The following statements concerning the procedures for surveying this vessel are for your information and benefit. Two survey reports will be provided only to the person authorizing this survey or as …
The following statements concerning the procedures for surveying this vessel are for your information and benefit. Two survey reports will be provided only to the person authorizing this survey or as agreed to between this surveyor and his client. Please sign and return the attached Work Order before survey date. Please call (561) 547-0509 for fax or if you have any questions.
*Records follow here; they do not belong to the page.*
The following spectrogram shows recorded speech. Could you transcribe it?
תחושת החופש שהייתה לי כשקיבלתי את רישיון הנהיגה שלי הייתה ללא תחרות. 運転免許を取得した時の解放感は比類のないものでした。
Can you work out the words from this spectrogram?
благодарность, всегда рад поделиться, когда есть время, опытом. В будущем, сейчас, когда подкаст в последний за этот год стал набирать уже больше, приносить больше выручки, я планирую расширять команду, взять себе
Surveys are commonly performed on most used boats 20 feet or larger and are usually required to obtain insurance and financing, especially on boats older than 10 years. A survey can save a prospective buyer thousands of dollars by advising him of possible defects and by determining the fair market value of the vessel. The seller of a boat may also request a survey to determine the fair market value before placing the boat on the market. If a vessel is damaged, the owner’s insurance company will require a survey be performed to determine the cost of repairs.
The survey will include the inspection of all parts of the vessel where accessible, including the condition and safety of all accessible parts and equipment, to determine the “fair market and replacement values” of the vessel. The report will include “Findings & Recommendations”, which will include what problems must be addressed to insure safety and whether the boat is “Fit For Its Intended Service And Suitable For Its Intended Use”.
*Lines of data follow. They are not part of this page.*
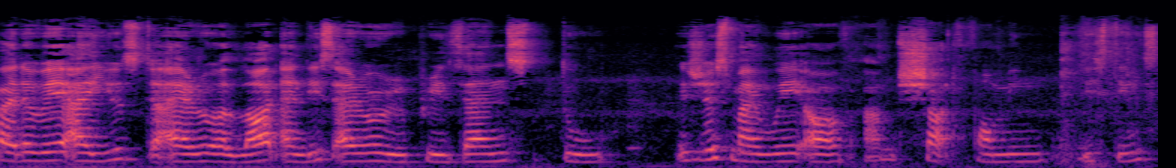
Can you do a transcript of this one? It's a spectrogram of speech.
By the way, I use the arrow a lot and this arrow represents two it's just my way of um, short forming these things.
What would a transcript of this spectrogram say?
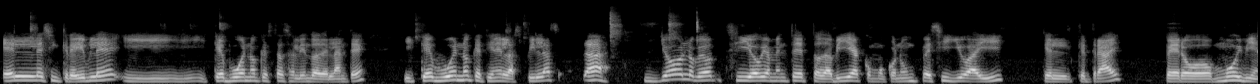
él es increíble y, y qué bueno que está saliendo adelante y qué bueno que tiene las pilas. Ah, yo lo veo, sí, obviamente todavía como con un pesillo ahí que, el, que trae, pero muy bien,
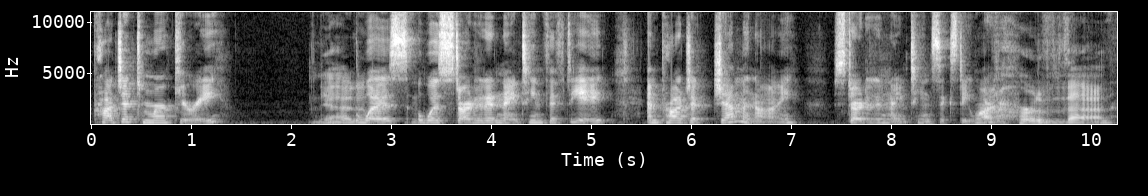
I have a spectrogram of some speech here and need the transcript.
Project Mercury Yeah, was mm. was started in 1958, and Project Gemini started in 1961. I've heard of that.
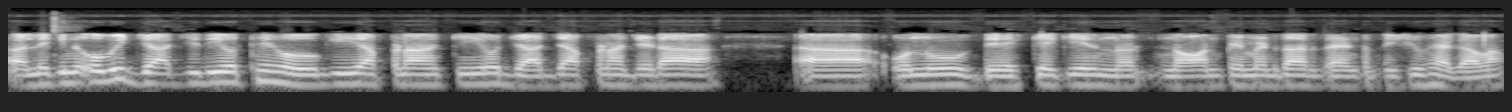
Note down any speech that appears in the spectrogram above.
ਲੇਕਿਨ ਉਹ ਵੀ ਜੱਜ ਦੀ ਉੱਥੇ ਹੋਊਗੀ ਆਪਣਾ ਕਿ ਉਹ ਜੱਜ ਆਪਣਾ ਜਿਹੜਾ ਉਹਨੂੰ ਦੇਖ ਕੇ ਕਿ ਨਾਨ ਪੇਮੈਂਟ ਦਾ ਰੈਂਟ ਇਸ਼ੂ ਹੈਗਾ ਵਾ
I urge that all gasoline and diesel engines have a more detailed survey be performed by a qualified Engine Surveyor to determine the condition of the engines, gears and pumps, heat exchangers, coolers, etc. Oil samples are also recommended for each engine and transmission. I recommend a “Sea Trial” be performed and that the vessel be hauled out for an out-of-water inspection of the vessel’s hull and underwater machinery.
Time and additional expenses can be saved by preparing the vessel for inspection by clearing miscellaneous equipment from lockers and cabin areas, to make the vessel more accessible. As well as having appropriate documents and maintenance records available at the time of survey.
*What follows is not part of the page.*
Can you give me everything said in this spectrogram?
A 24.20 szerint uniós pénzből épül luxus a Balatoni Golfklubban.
It may be necessary to require minor dismantling of interior ceilings, headliners or flooring in order to gain access to suspected areas. Fasteners on wood boats or keel bolts on sail boats may need to be inspected for corrosion. Removal and re-installation of these parts are the responsibility of the owner of the vessel and should be done by qualified persons. No joiner work or fasteners will be removed, nor will any destructive testing be performed, without written consent by the owner. Only accessible areas will be inspected, and it is understood that the surveyor assumes no responsibility for any defects not found in non-accessible areas and is not responsible for conditions subsequently arising. Rigging surveyed on sailing vessels above eye level (aloft) must be arranged in advance, and will depend on the vessels equipment condition, available personnel and weather conditions if the mast is to be ascended.